Hi everyone! This year, I'm tasked with setting up my company's Github repositories for Hacktoberfest 2023. While researching and preparing, I thought I would share what I found to be helpful. Hope the information is useful to any maintainers out there.
Hacktoberfest, started by DigitalOcean, is celebrating its 10th anniversary this year 🥳 It is an annual event that celebrates open-source software development by having developers actively contribute to open-source projects. As of last year alone, there were over 147,000 participants.
For maintainers who want to get involved, the article will explain what Hacktoberfest is, why you should give it a try and what you need to do participate.
For maintainers who have previously participated or heard of Hacktoberfest, you can treat this as a checklist or a refresher on what you need to prepare as maintainers. It has been a year after all 😂
Hacktoberfest is an event to encourages developers to contribute to open-source projects. Contributors are encouraged to make four valid pull/merge requests to public and participating repositories to be eligible for digital rewards. It provides an opportunity for developers, both new and experienced, to engage with open-source projects and make meaningful contributions.
Hacktoberfest 2023 will take place between October 1 and October 31 (in any time zone, UTC-12 thru UTC+14).
Since contributors can only earn counts from qualified Pull/merge requests from issues created by maintainers, maintainers play a crucial role in the success of Hacktoberfest. By participating as a maintainer, you can benefit in various ways:

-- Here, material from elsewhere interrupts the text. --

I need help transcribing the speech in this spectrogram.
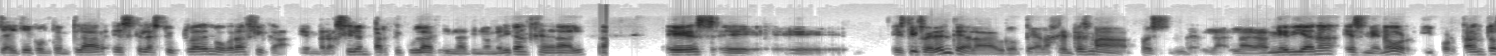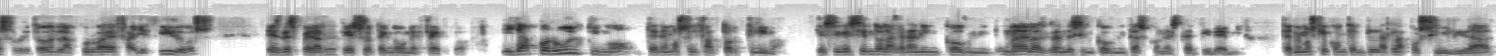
hay que contemplar es que la estructura demográfica en Brasil en particular y en Latinoamérica en general es, eh, eh, es diferente a la europea. La gente es más, pues la, edad mediana es menor y por tanto, sobre todo en la curva de fallecidos, es de esperar que eso tenga un efecto. Y ya por último, tenemos el factor clima, que sigue siendo la gran incógnita, una de las grandes incógnitas con esta epidemia. Tenemos que contemplar la posibilidad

- Increased community engagement: Brings attention to your project and attracts new contributors, kickstarting or fostering an active community around your repository going forward.
- Quality contributions: Ensure that the contributions made to your project are meaningful and adhere to your project's guidelines and standards. More on ways to handle spam in the next section.
- Skill development and collaboration: Provides a great opportunity to collaborate with developers from diverse backgrounds, learn from others, and improve your coding skills.
Note: Although maintainers who review Pull/merge requests from others do not get digital rewards, you are still eligible for rewards if you submit Pull/merge requests to other participating repositories or even your own repositories.
There is a strict rule of disqualification by Hacktoberfest
Pull/merge requests that have a label containing the word spam won’t be counted, and participants with two or more requests identified as spam will be disqualified
However, due to the nature of the event, spams are definitely possible. The benefits definitely outweigh the trouble for maintainers who are looking to get more attention. For other maintainers, participating is one of the ways to give back to the open-source community. So what better timing to foster a stronger open-source community to attract new contributors (beginner or experienced developers).
To further minimize spam, here are some more suggestions:
- Contribution guidelines: Set up clear contribution guidelines to discourage spammy contributions. Include requirements such as meaningful code changes, proper documentation updates, or thorough bug reports. Here is an amazing contributing template by @nadia to get started. For a good real-life example, you may want to check out Amplication.
- Communication and feedback: Engage with contributors by providing constructive feedback if you consider a contribution a spam or invalid. By being patient and offering guidance and suggestions to improve their contributions, you can create a more welcoming environment for everyone to thrive in.
Note: You can also choose to do both steps.
Like how we don't like contributors to spam us, we should not create "spam" issues. Bad issues like adding a name or profile to a list or arbitrarily curating content should be discouraged. Anyone can report a repository for Hacktoberfest to investigate.
Although you may not need to prepare much for existing contributors of your repositories, you may want to create issues with
good first issue for new contributors who still unfamiliar with your repository to get involved. In my opinion, ToolJet and Posthog have great examples of
good first issue.
Besides issues related to coding, you can also create issues that are low-code or non-code in nature such as writing technical documentation, tutorials , blog posts, translating to different languages and many more. For more inspiration, please check out more examples at 8 non-code ways to contribute to open source.
Note: For more information, please see low-or-non-code section of Hacktoberfest.
It's important to be kind and patient. If Pull/merge requests are rejected due to spam or invalid contributions, please explain to them. Some contributors may just be making honest mistakes. Everyone is a beginner at first 🤭
Preparing your Github repository for Hacktoberfest is essential to attract contributors, foster collaboration, and maintain the overall quality of your project. By actively engaging with the Hacktoberfest community and providing support to contributors, you can create a welcoming environment for open-source contributions.
Could you support me by starring Berryjam repo?
Berryjam is a UI components analyzer for Vue 3 & Nuxt to detect component usage, relationships and more. If you feel this article is useful, could you consider starring ⭐⭐⭐ Berryjam’s Github repo?
It would mean the world and encourage me to create more content.
Thank you in advance! 🙏
P.S Feel free to add your or other repos that you wish people would contribute to in the comment section.